What to produce
Print nothing except the line holding "Can you convert" and the lines that come after it in the material below, and leave the pictures out.

▼▼▼

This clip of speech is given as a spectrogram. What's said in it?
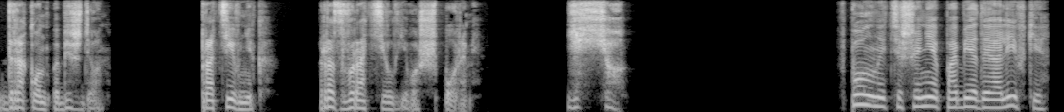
дракон побежден. Противник разворотил его шпорами. Еще! В полной тишине победы Оливки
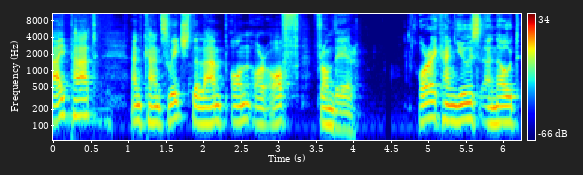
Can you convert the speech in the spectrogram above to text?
iPad and can switch the lamp on or off from there or I can use a Node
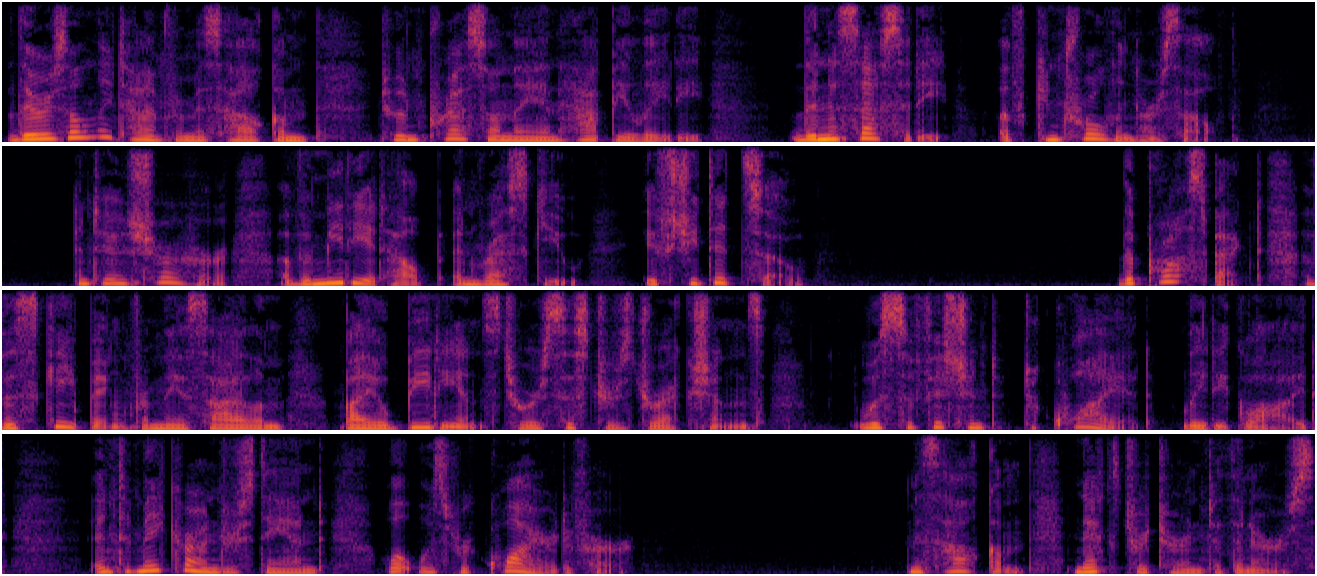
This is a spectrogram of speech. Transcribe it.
There is only time for Miss Halcombe to impress on the unhappy lady the necessity of controlling herself, and to assure her of immediate help and rescue if she did so. The prospect of escaping from the asylum by obedience to her sister's directions was sufficient to quiet Lady Glyde and to make her understand what was required of her. Miss Halcombe next returned to the nurse,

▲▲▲

Result below
Can you convert the speech in the spectrogram above to text?
iPad and can switch the lamp on or off from there or I can use a Node
This is a spectrogram of speech. Transcribe it.
There is only time for Miss Halcombe to impress on the unhappy lady the necessity of controlling herself, and to assure her of immediate help and rescue if she did so. The prospect of escaping from the asylum by obedience to her sister's directions was sufficient to quiet Lady Glyde and to make her understand what was required of her. Miss Halcombe next returned to the nurse,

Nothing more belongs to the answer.